#### DATA TO PROCESS

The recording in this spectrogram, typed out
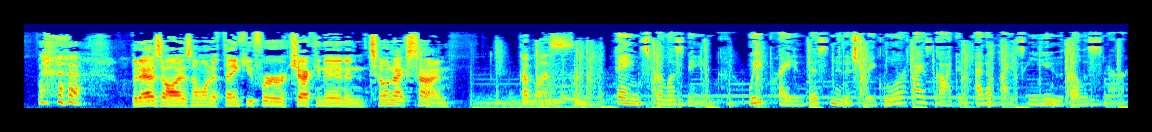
but as always, I want to thank you for checking in. And until next time, God bless. Thanks for listening. We pray this ministry glorifies God and edifies you, the listener.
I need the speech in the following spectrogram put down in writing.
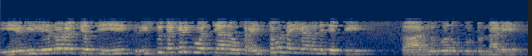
ఏమీ లేనోడు వచ్చేసి క్రీస్తు దగ్గరికి వచ్చాను క్రైస్తవుడు అయ్యానని చెప్పి కార్లు కొనుక్కుంటున్నాడే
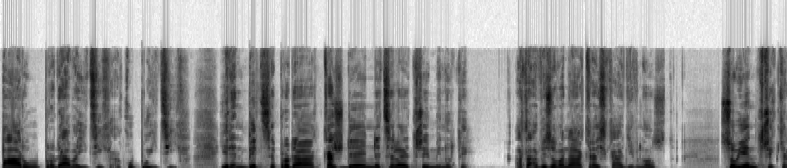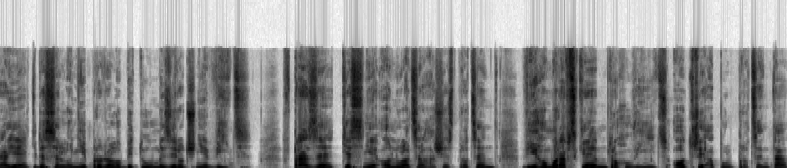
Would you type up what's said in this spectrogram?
párů prodávajících a kupujících. Jeden byt se prodá každé necelé 3 minuty. A ta avizovaná krajská divnost? Jsou jen tři kraje, kde se loni prodalo bytů meziročně víc. V Praze těsně o 0,6%, v Jihomoravském trochu víc o 3,5%,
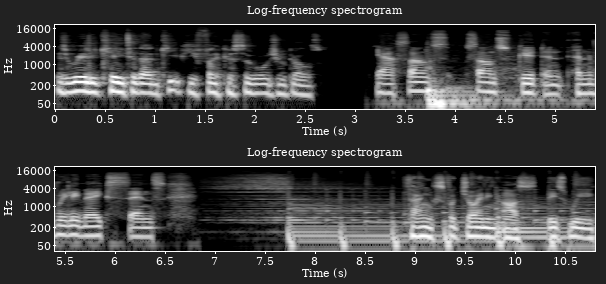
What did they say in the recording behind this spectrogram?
is really key to then keep you focused towards your goals. Yeah, sounds sounds good and, and really makes sense. Thanks for joining us this week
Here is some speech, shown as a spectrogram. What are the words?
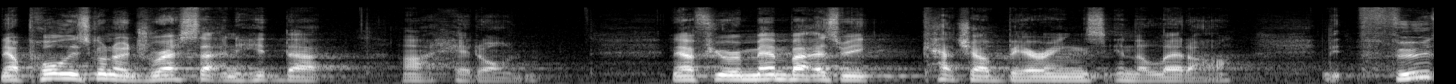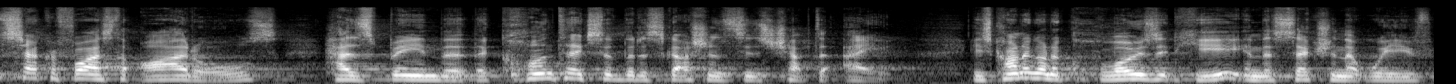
Now, Paul is going to address that and hit that uh, head on. Now, if you remember, as we catch our bearings in the letter, food sacrificed to idols has been the, the context of the discussion since chapter 8. He's kind of going to close it here in the section that we've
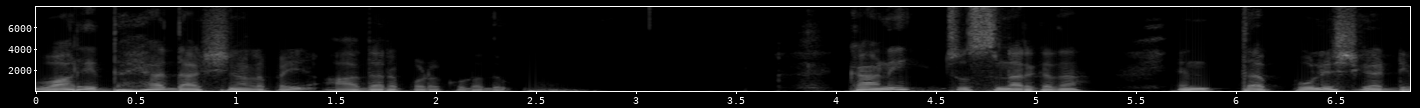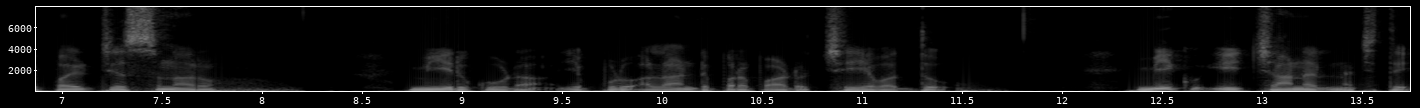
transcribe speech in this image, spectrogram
వారి దయాదాక్షిణ్యాలపై ఆధారపడకూడదు. కానీ చూస్తున్నారు కదా ఎంత పోలిష్గా డిపాజిట్ చేస్తున్నారో. మీరు కూడా ఎప్పుడు అలాంటి పొరపాటు చేయవద్దు. మీకు ఈ ఛానల్ నచ్చితే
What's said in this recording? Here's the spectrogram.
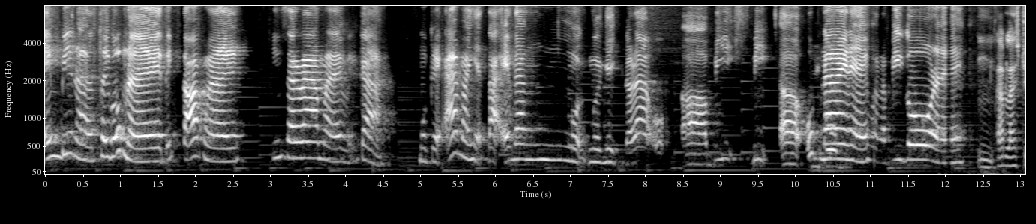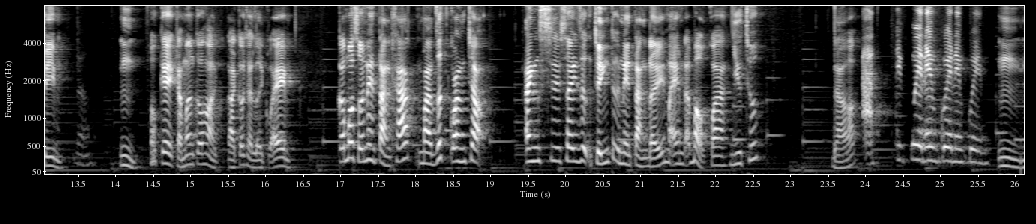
em biết là facebook này tiktok này instagram này với cả một cái app mà hiện tại em đang ngồi ngồi nghịch đó là uh, bi bi uh, up này hoặc là bigo này. Ừ, app livestream. Vâng. ừ ok cảm ơn câu hỏi à, câu trả lời của em. Có một số nền tảng khác mà rất quan trọng. Anh xây dựng chính từ nền tảng đấy mà em đã bỏ qua youtube. Đó. À em quên em quên em quên. Ừ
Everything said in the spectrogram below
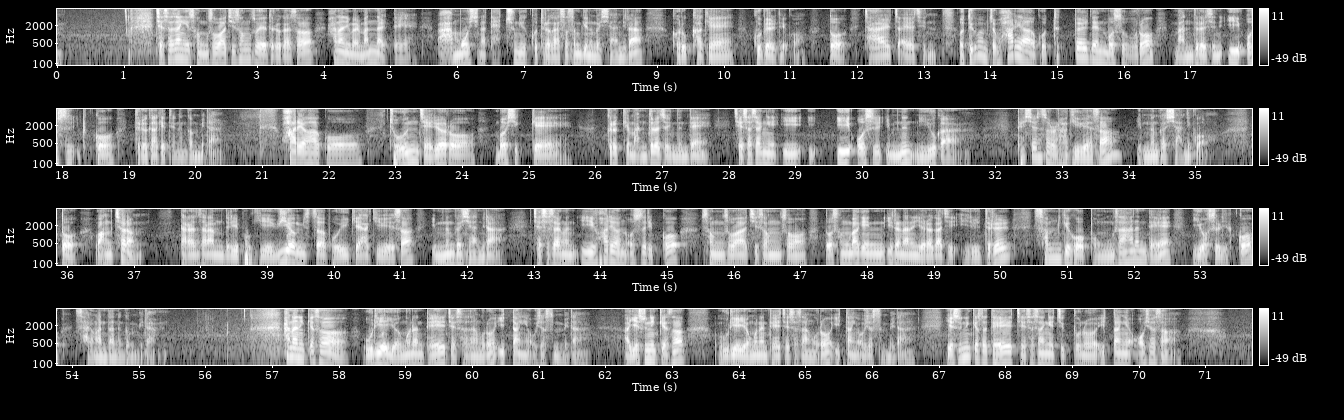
제사장이 성소와 지성소에 들어가서 하나님을 만날 때 아무것이나 대충 입고 들어가서 섬기는 것이 아니라 거룩하게 구별되고 또 잘 짜여진 어떻게 보면 좀 화려하고 특별된 모습으로 만들어진 이 옷을 입고 들어가게 되는 겁니다. 화려하고 좋은 재료로 멋있게 그렇게 만들어져 있는데 제사장이 이, 이, 이 옷을 입는 이유가 패션쇼를 하기 위해서 입는 것이 아니고 또 왕처럼 다른 사람들이 보기에 위험 있어 보이게 하기 위해서 입는 것이 아니라 제사장은 이 화려한 옷을 입고 성소와 지성소 또 성막에 일어나는 여러 가지 일들을 섬기고 봉사하는 데에 이 옷을 입고 사용한다는 겁니다. 하나님께서 우리의 영원한 대제사장으로 이 땅에 오셨습니다. 아, 예수님께서 우리의 영원한 대제사장으로 이 땅에 오셨습니다. 예수님께서 대제사장의 직분으로 이 땅에 오셔서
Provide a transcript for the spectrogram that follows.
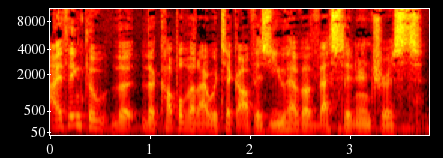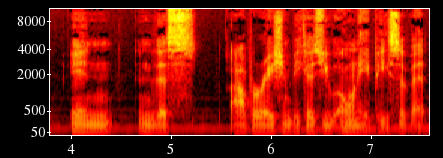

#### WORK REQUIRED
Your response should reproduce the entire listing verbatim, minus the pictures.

#### RESPONSE AREA
The recording in this spectrogram, typed out
but as always, I want to thank you for checking in. And until next time, God bless. Thanks for listening. We pray this ministry glorifies God and edifies you, the listener.
I need the speech in the following spectrogram put down in writing.
ఏమీ లేనోడు వచ్చేసి క్రీస్తు దగ్గరికి వచ్చాను క్రైస్తవుడు అయ్యానని చెప్పి కార్లు కొనుక్కుంటున్నాడే
Would you type up what's said in this spectrogram?
párů prodávajících a kupujících. Jeden byt se prodá každé necelé 3 minuty. A ta avizovaná krajská divnost? Jsou jen tři kraje, kde se loni prodalo bytů meziročně víc. V Praze těsně o 0,6%, v Jihomoravském trochu víc o 3,5%,
What did they say in the recording behind this spectrogram?
is really key to then keep you focused towards your goals. Yeah, sounds sounds good and, and really makes sense. Thanks for joining us this week
Here is some speech, shown as a spectrogram. What are the words?
Now, Paul is going to address that and hit that uh, head on. Now, if you remember, as we catch our bearings in the letter, food sacrificed to idols has been the, the context of the discussion since chapter 8. He's kind of going to close it here in the section that we've
transcribe speech in this image, spectrogram
వారి దయాదాక్షిణ్యాలపై ఆధారపడకూడదు. కానీ చూస్తున్నారు కదా ఎంత పోలిష్గా డిపాజిట్ చేస్తున్నారో. మీరు కూడా ఎప్పుడు అలాంటి పొరపాటు చేయవద్దు. మీకు ఈ ఛానల్ నచ్చితే
What's said in this recording? Here's the spectrogram.
em biết là facebook này tiktok này instagram này với cả một cái app mà hiện tại em đang ngồi ngồi nghịch đó là uh, bi bi uh, up này hoặc là bigo này. Ừ, app livestream. Vâng. ừ ok cảm ơn câu hỏi à, câu trả lời của em. Có một số nền tảng khác mà rất quan trọng. Anh xây dựng chính từ nền tảng đấy mà em đã bỏ qua youtube. Đó. À em quên em quên em quên. Ừ
Everything said in the spectrogram below
제사장이 성소와 지성소에 들어가서 하나님을 만날 때 아무것이나 대충 입고 들어가서 섬기는 것이 아니라 거룩하게 구별되고 또 잘 짜여진 어떻게 보면 좀 화려하고 특별된 모습으로 만들어진 이 옷을 입고 들어가게 되는 겁니다. 화려하고 좋은 재료로 멋있게 그렇게 만들어져 있는데 제사장이 이, 이, 이 옷을 입는 이유가 패션쇼를 하기 위해서 입는 것이 아니고 또 왕처럼 다른 사람들이 보기에 위험 있어 보이게 하기 위해서 입는 것이 아니라 제사장은 이 화려한 옷을 입고 성소와 지성소 또 성막에 일어나는 여러 가지 일들을 섬기고 봉사하는 데에 이 옷을 입고 사용한다는 겁니다. 하나님께서 우리의 영원한 대제사장으로 이 땅에 오셨습니다. 아, 예수님께서 우리의 영원한 대제사장으로 이 땅에 오셨습니다. 예수님께서 대제사장의 직분으로 이 땅에 오셔서
Provide a transcript for the spectrogram that follows.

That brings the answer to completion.